At W.A.G.S. 4 Kids we take Mental Health very seriously. As serious as physical health, mental health affects 1 in 5 U.S. adults each year; 1 in 6 U.S. youth age 6 - 17. Since COVID hit - 50% of American adults have reported experiencing negative mental health symptoms. When do mental health symptoms become a serious mental health challenge and when does the need for emotional support transition into a need for a psychiatric service dog? The line can be fine and the area can be gray. So, what are the differences?
Let’s first clarify the difference between a therapy dog, an emotional support dog and a psychiatric service dog (PSD).
- A Therapy Dog is someone’s pet that has been tested for its social temperament, trained to be well behaved and registered with a therapy dog organization. A therapy dog provides comfort to people in nursing homes, hospitals, schools or other institutions. Most therapy dog owners are volunteers. Therapy dogs are NOT Service Dogs and do not have public access, housing or air rights.
- Emotional Support Animals (ESA) provide comfort to their owners simply by being present. They have not been specifically trained for any particular task. Although they are grouped with service dogs when it comes to housing laws, emotional support dogs do NOT have public access rights.
- According to ADA laws, to be a Service Dog, their handler must have a disability and the dog must be specifically trained to perform tasks to alleviate such disability. Having a mental illness is an impairment, but being unable to function on a minimal level because of mental illness is a disability. Psychiatric service dogs are trained to do something to help with the person’s disability. In other words, the dog allows the handler to overcome or improve his/her ability to function. A PSD might for instance counterbalance a handler because he/she is dizzy because of medication, interrupt panic attacks or OCD behaviors, turn lights on, etc.

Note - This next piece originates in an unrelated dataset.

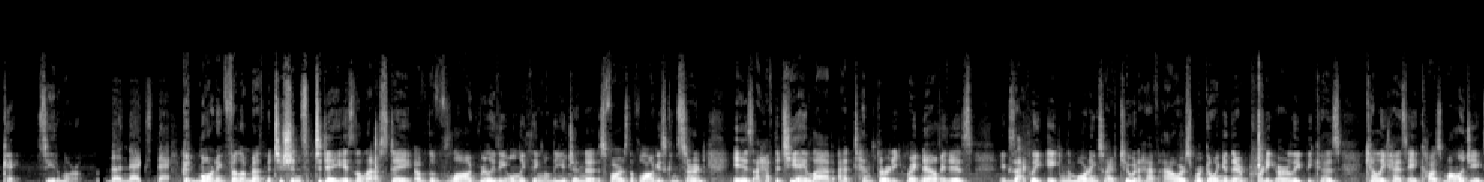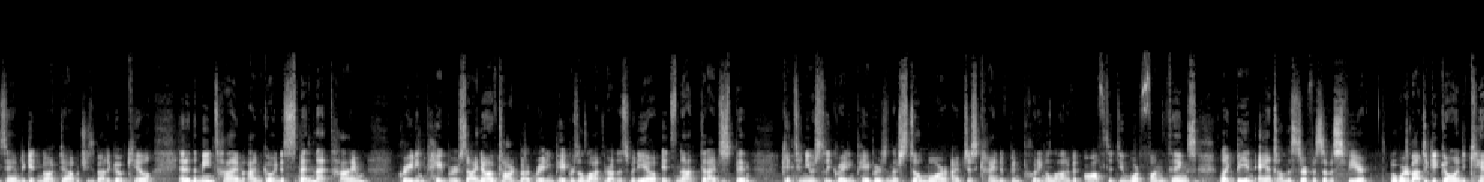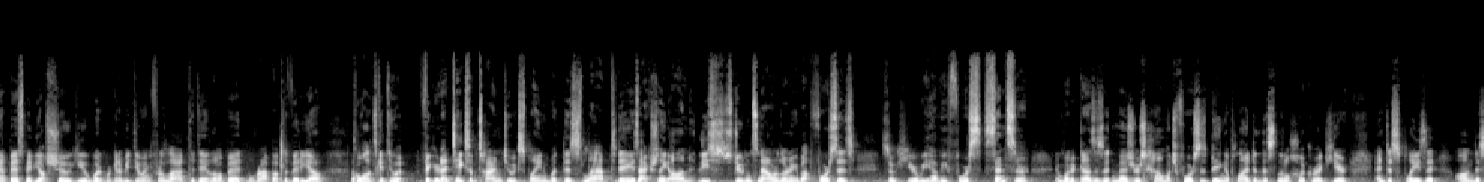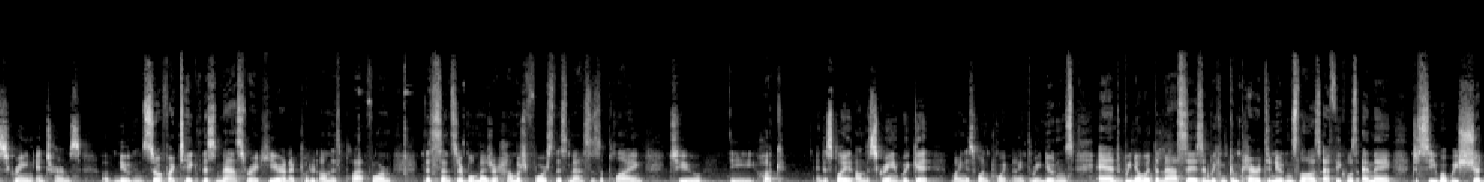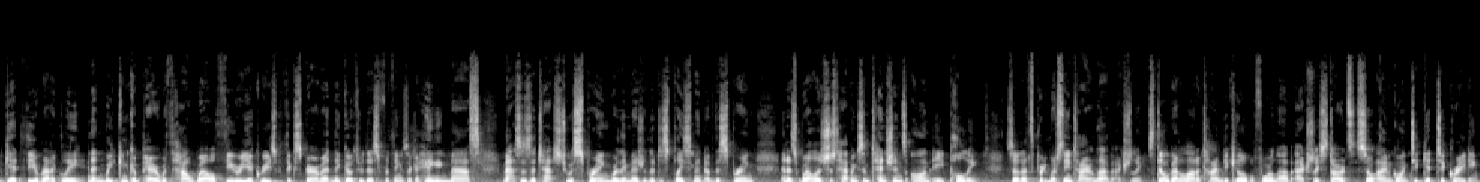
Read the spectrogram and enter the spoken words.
Okay, see you tomorrow. The next day. Good morning, fellow mathematicians. Today is the last day of the vlog. Really, the only thing on the agenda as far as the vlog is concerned is I have the TA lab at 10.30. Right now, it is exactly 8 in the morning, so I have two and a half hours. We're going in there pretty early because Kelly has a cosmology exam to get knocked out, which she's about to go kill. And in the meantime, I'm going to spend that time grading papers. Now I know I've talked about grading papers a lot throughout this video. It's not that I've just been continuously grading papers and there's still more. I've just kind of been putting a lot of it off to do more fun things like be an ant on the surface of a sphere. But we're about to get going to campus. Maybe I'll show you what we're going to be doing for lab today a little bit. We'll wrap up the video. Cool, let's get to it. Figured I'd take some time to explain what this lab today is actually on. These students now are learning about forces. So here we have a force sensor, and what it does is it measures how much force is being applied to this little hook right here and displays it on this screen in terms of newtons. So if I take this mass right here and I put it on this platform, the sensor will measure how much force this mass is applying to the hook and display it on the screen, we get minus 1.93 newtons. And we know what the mass is, and we can compare it to Newton's laws, F equals ma, to see what we should get theoretically. And then we can compare with how well theory agrees with experiment. And they go through this for things like a hanging mass, masses attached to a spring where they measure the displacement of the spring, and as well as just having some tensions on a pulley. So that's pretty much the entire lab, actually. Still got a lot of time to kill before lab actually starts, so I'm going to get to grading.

According to ADA, to qualify as a Service Dog, the dog
- Must be specifically trained to perform a custom list of tasks; natural "pet" behaviors do not qualify;
- Must mitigate the person’s disability - do for them that which they cannot do for themselves;
- Must be serve one specific handler.
What conditions could be helped by a Psychiatric Service Dog?
- Bipolar disorders
- Borderline Personality Disorder
- Social phobias & agoraphobia
- Obsessive Compulsive Disorders (OCD)
- Post Traumatic Stress Disorder (PTSD)
“The ADA defines a person with a disability as a person who has a physical or mental impairment that substantially limits one or more major life activity.” To qualify for a service dog, you must be diagnosed with a disability. Depression, PTSD, or anxiety are only considered a disability if they limit what you can do. For instance, some people cannot go to the store on their own. Others can’t leave their homes, can’t work, or go to public places when it’s crowded. If you have depression or anxiety but are still able to go through your day without limitations, you do not qualify for a service dog under the ADA.
To qualify as a service dog, the dog must do and perform tasks that allow you to go places and face situations that you would not otherwise be able to without a service dog.
What are Psychiatric Service Dogs trained to do?
Trained tasks for psychiatric service dogs include:
- Wake up his/her person
- Provide tactile stimulation
- Facilitate social interactions and reduce fears associated with being around people
- Serve as a buffer to help the person cope with being in a crowd
- Help the person calm down when agitated
- Wake up a person having nightmares
- Grounding a person dealing with fears and anxiety and helping him/her get back to the here & now
- Help create a safe personal space
- Get medication and water when the person cannot
- Get help
- Provide balance assistance
- Remind a person to take medication and nag until it’s done
- Disrupt emotional overload.
What does science say?
A 2009 survey of the effectiveness of Psychiatric Service Dogs in the treatment of PTSD in veterans by Dr. Gillett and R. Weldrick, BA, at McMaster University revealed that 82% of those partnered with a service dog reported a reduction in their symptoms and 40% took less medication. View Study
Help and companionship
Psychiatric service dogs can provide a reason for a person to get out of bed and can encourage a person to be more active and get out for a walk and be more social. They can also help the handler maintain a routine. In addition to helping with clinical symptoms, studies have shown that for most people suffering from PTSD or anxiety disorder, a PSD may also soothe feelings of loneliness and sadness, calm racing thoughts and irritability, and reduce aggression and agitation.
In addition to their skills in helping with psychiatric conditions, our dogs are taught all the behaviors required to pass the Public Access Test and meet or exceed the minimum standards of training established by the International Association of Assistance Dogs Partners (IAADP). You’ll be able to safely and reliably take your service dog to work, to school, to the mall, restaurant, etc.